### WHAT TO WORK ON:
The records underneath are to be printed in full and exactly, with no pictures carried over.

(Beginning of DATA FOR REVIEW)

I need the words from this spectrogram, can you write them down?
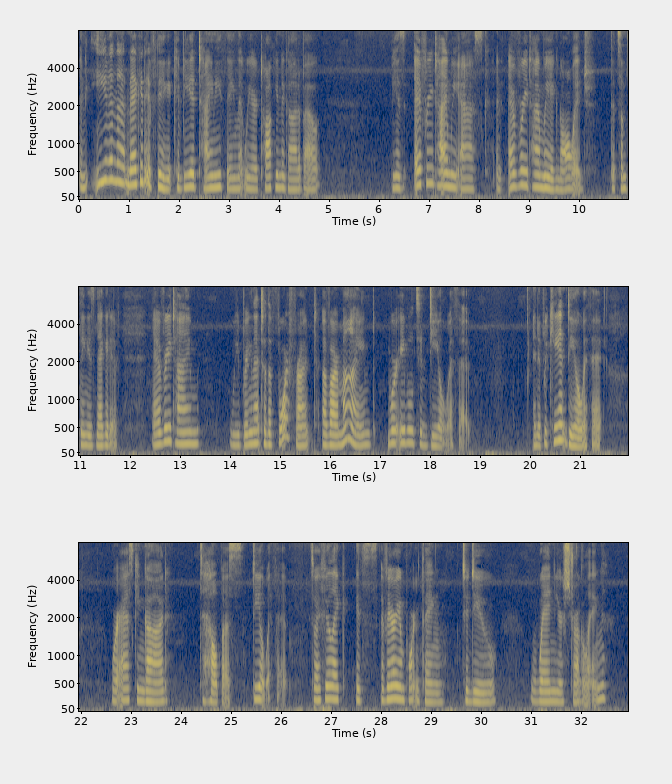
And even that negative thing, it could be a tiny thing that we are talking to God about. Because every time we ask and every time we acknowledge that something is negative, every time we bring that to the forefront of our mind, we're able to deal with it. And if we can't deal with it, we're asking God to help us deal with it. So I feel like it's a very important thing to do when you're struggling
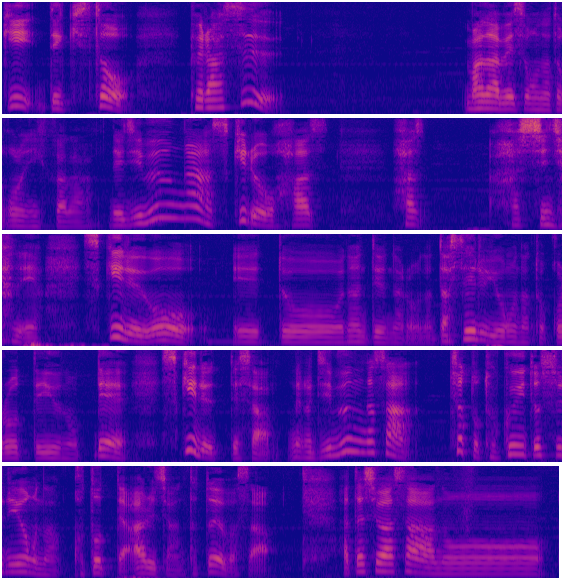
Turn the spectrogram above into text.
揮できそう。プラス学べそうなところに行くかな。で自分がスキルを発発発信じゃねえや。スキルをえっ、と何て言うんだろうな。出せるようなところっていうのってスキルってさなんか自分がさちょっと得意とするようなことってあるじゃん。例えばさ私はさあのー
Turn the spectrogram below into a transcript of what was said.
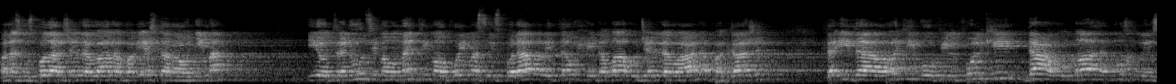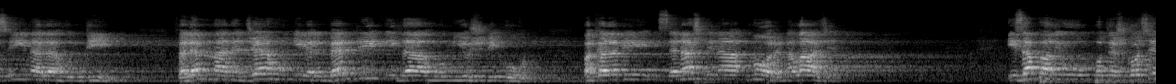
Pa nas gospodar žele vala obavještava o njima i o trenucima, momentima u kojima su isporavali Teuhid Allahu Jalla wa'ala, pa kaže فإذا ركبوا في الفلك دعوا الله مخلصين له الدين فلما نجاهم إلى البر إذا هم يشركون Pa kada bi se našli na more, na lađe, i zapali u poteškoće,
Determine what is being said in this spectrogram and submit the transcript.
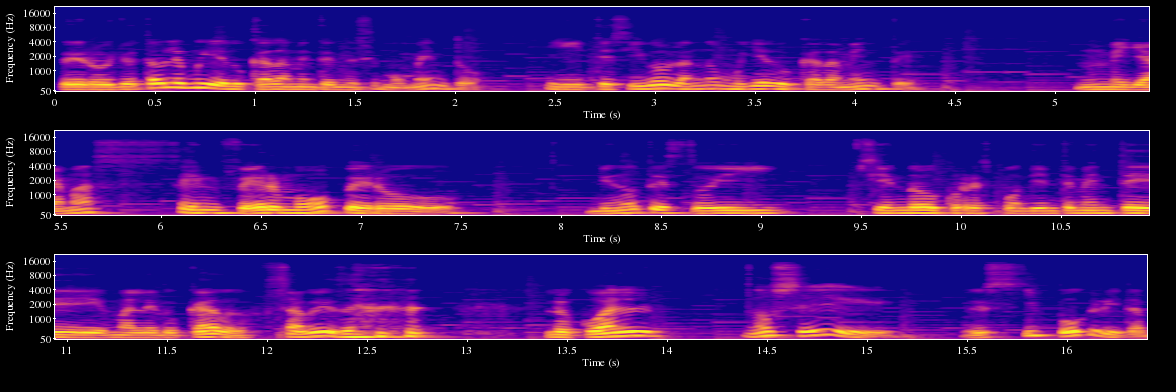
pero yo te hablé muy educadamente en ese momento. Y te sigo hablando muy educadamente. Me llamas enfermo, pero yo no te estoy siendo correspondientemente maleducado, ¿sabes? Lo cual, no sé, es hipócrita.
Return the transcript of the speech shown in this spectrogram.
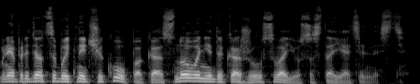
Мне придется быть начеку, пока снова не докажу свою состоятельность.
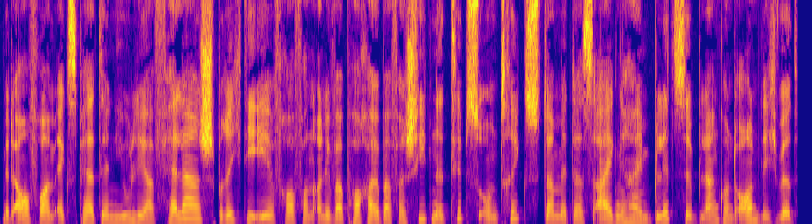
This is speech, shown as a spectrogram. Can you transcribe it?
Mit Aufräumexpertin Julia Feller spricht die Ehefrau von Oliver Pocher über verschiedene Tipps und Tricks, damit das Eigenheim blitzt blitzeblank und ordentlich wird.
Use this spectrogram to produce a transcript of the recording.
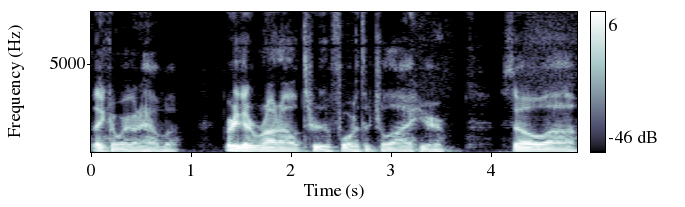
thinking we're going to have a pretty good run out through the Fourth of July here. So, uh,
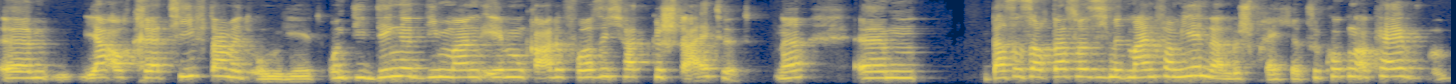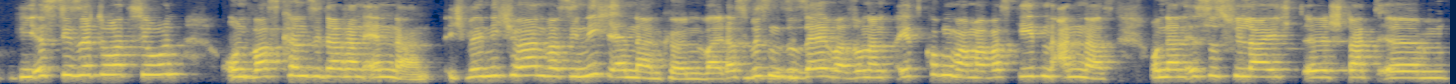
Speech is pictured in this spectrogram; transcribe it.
ähm, ja auch kreativ damit umgeht und die Dinge, die man eben gerade vor sich hat, gestaltet. Ne? Ähm, das ist auch das, was ich mit meinen Familien dann bespreche. Zu gucken, okay, wie ist die Situation und was können sie daran ändern? Ich will nicht hören, was sie nicht ändern können, weil das wissen sie selber, sondern jetzt gucken wir mal, was geht denn anders? Und dann ist es vielleicht äh, statt ähm,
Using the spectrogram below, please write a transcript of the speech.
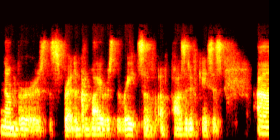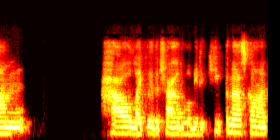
numbers, the spread of the virus, the rates of, of positive cases, um, how likely the child will be to keep the mask on,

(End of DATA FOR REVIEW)

### RESULT OF THIS EXERCISE:
I need the words from this spectrogram, can you write them down?
And even that negative thing, it could be a tiny thing that we are talking to God about. Because every time we ask and every time we acknowledge that something is negative, every time we bring that to the forefront of our mind, we're able to deal with it. And if we can't deal with it, we're asking God to help us deal with it. So I feel like it's a very important thing to do when you're struggling
Turn the spectrogram above into text.
揮できそう。プラス学べそうなところに行くかな。で自分がスキルを発発発信じゃねえや。スキルをえっ、と何て言うんだろうな。出せるようなところっていうのってスキルってさなんか自分がさちょっと得意とするようなことってあるじゃん。例えばさ私はさあのー
Turn the spectrogram below into a transcript of what was said.
Pa nas gospodar žele vala obavještava o njima i o trenucima, momentima u kojima su isporavali Teuhid Allahu Jalla wa'ala, pa kaže فإذا ركبوا في الفلك دعوا الله مخلصين له الدين فلما نجاهم إلى البر إذا هم يشركون Pa kada bi se našli na more, na lađe, i zapali u poteškoće,
Determine what is being said in this spectrogram and submit the transcript.
pero yo te hablé muy educadamente en ese momento. Y te sigo hablando muy educadamente. Me llamas enfermo, pero yo no te estoy siendo correspondientemente maleducado, ¿sabes? Lo cual, no sé, es hipócrita.
Return the transcript of the speech shown in this spectrogram.
Мне придется быть начеку, пока снова не докажу свою состоятельность.
This is speech, shown as a spectrogram. Can you transcribe it?
Mit Aufräumexpertin Julia Feller spricht die Ehefrau von Oliver Pocher über verschiedene Tipps und Tricks, damit das Eigenheim blitzt blitzeblank und ordentlich wird.
Use this spectrogram to produce a transcript of the recording.
thinking we're going to have a pretty good run out through the Fourth of July here. So, uh,
Speech is pictured in this spectrogram; transcribe it.
ähm, ja auch kreativ damit umgeht und die Dinge, die man eben gerade vor sich hat, gestaltet. Ne? Ähm, das ist auch das, was ich mit meinen Familien dann bespreche. Zu gucken, okay, wie ist die Situation und was können sie daran ändern? Ich will nicht hören, was sie nicht ändern können, weil das wissen sie selber, sondern jetzt gucken wir mal, was geht denn anders? Und dann ist es vielleicht äh, statt ähm,
Using the spectrogram below, please write a transcript of the speech.
numbers, the spread of the virus, the rates of, of positive cases, um, how likely the child will be to keep the mask on,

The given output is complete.